  • Ava Duvernay Essay

    1121 Words  | 3 Pages

    DuVernay: A Female Director Making History Nominated for two Academy Awards and four Golden Globes, Ava DuVernay’s is an African-American director, writer, and filmmaker. DuVernay’s is best known for her film “Selma” about Dr. Martin Luther King Jr’s leadership in the struggle for voting rights and current directorial feature-length documentary the 13TH. DuVernay grew up in Los Angeles and graduated from University of California Los Angeles in 1995, with a degree in African-American Studies and English

  • The Vanishing Film Analysis

    1810 Words  | 4 Pages

    the films are very straight forward with the idea or messages that the director is trying to reveal in order to keep American viewers hooked on to the film. Whenever a foreign film is Americanized, there are always significant changes in the character’s love life between one another, and the organization of the plot; from the symbolism of the film with the theme of the films are altered. This method is very effective because American audiences want to understand the whole concept of the film, where

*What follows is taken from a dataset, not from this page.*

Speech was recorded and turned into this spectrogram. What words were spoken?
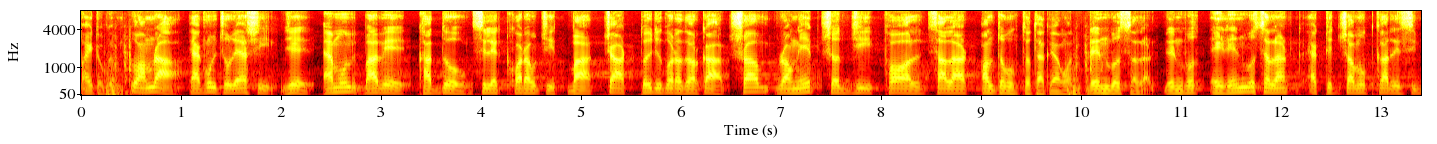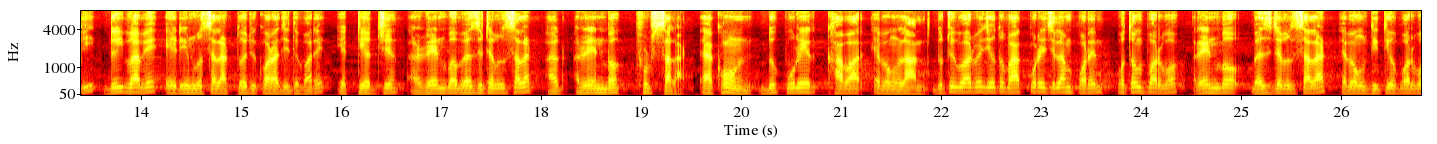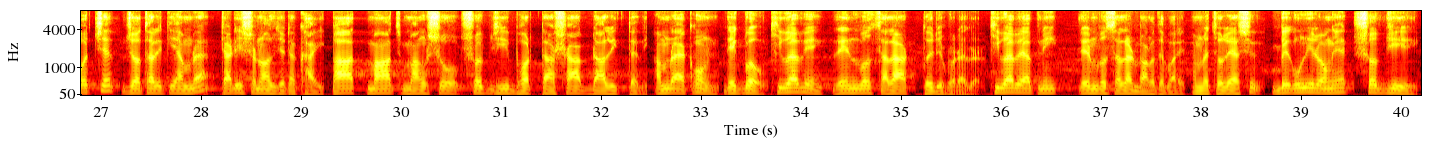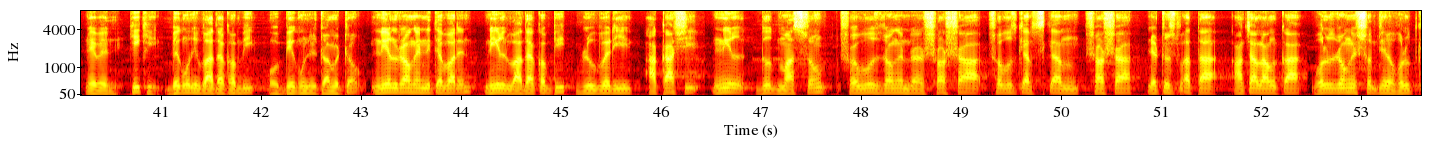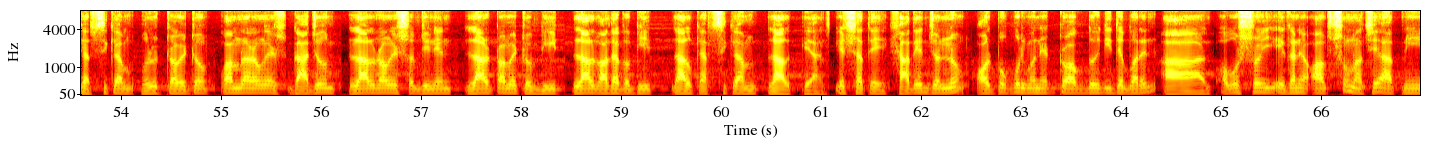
তো আমরা এখন চলে আসি যে এমন ভাবে খাদ্য সিলেক্ট করা উচিত বা চাট তৈরি করা দরকার। সব রঙের সবজি, ফল সালাড অন্তর্ভুক্ত থাকে আমাদের। রেনবো স্যালাড রেনবো এই রেনবো স্যালাড একটি চমৎকার রেসিপি দুইভাবে এই রেনবো স্যালাড তৈরি করা যেতে পারে। একটি হচ্ছে রেনবো ভেজিটেবল স্যালাড আর রেনবো ফ্রুট স্যালাড এখন দুপুরের খাবার এবং লাঞ্চ দুটি পর্বে যেহেতু ভাগ করেছিলাম পরেন প্রথম পর্ব রেনবো ভেজিটেবল স্যালাড এবং দ্বিতীয় পর্ব হচ্ছে যথারীতি আমরা ট্র্যাডিশনাল যেটা খাই, ভাত, মাছ, মাংস, সবজি, ভর্তা, শাক, ডাল ইত্যাদি। আমরা এখন দেখব কীভাবে রেনবো স্যালাড তৈরি করা যায়। কীভাবে আপনি রেনবো স্যালাড বানাতে পারে। আমরা চলে আসি বেগুনি রঙের সবজি নেবেন। কি কি? বেগুনি বাঁধাকপি ও বেগুনি টমেটো। নীল রঙের নিতে পারেন। নীল বাঁধাকপি ব্লুবেরি আকাশি, নীল, দুধ মাশরুম, সবুজ রঙের শসা, সবুজ ক্যাপসিকাম শসা লেটুস পাতা, কাঁচা লঙ্কা, হলুদ রঙের সবজি হলুদ ক্যাপসিকাম হলুদ টমেটো, কমলা রঙের গাজর, লাল রঙের সবজি নেন। লাল টমেটো বিট লাল বাঁধাকপি, লাল ক্যাপসিকাম লাল পেঁয়াজ। এর সাথে স্বাদের জন্য অল্প পরিমাণে টক দই দিতে পারেন। আর অবশ্যই এখানে অপশন আছে আপনি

  • The Art of Film Making

    1429 Words  | 3 Pages

    A film relies on the way directors have adapted their visions to the screen. When film first began there became a standard on how the film was filmed, and how the story was told. This led to the beginning of alternative practices in cinema. Stylistic devices that are found in alternative cinema led to the deconstruction of the classic Hollywood practice. These alternative film styles come about because of the extension of meaning. In alternative film every aspect of the film was put there for a meaning

  • The History Of Mexican-American Cinema

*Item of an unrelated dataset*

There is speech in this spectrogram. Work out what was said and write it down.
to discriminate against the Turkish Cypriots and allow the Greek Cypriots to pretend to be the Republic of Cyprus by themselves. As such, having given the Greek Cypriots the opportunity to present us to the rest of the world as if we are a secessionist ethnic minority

    1685 Words  | 4 Pages

    Being a Mexican-American has guaranteed struggles in America, throughout history. Using film was a way to show the injustices of Mexican-American people and the way they were being treated. Also, cinematography is used in a way to humor others and it is something that everyone can enjoy together; however, it started with theater. In Mexican-American Cinema there are many great cinematographers that came to be known to this day. With a rough start in building a name for themselves to Hollywood demanding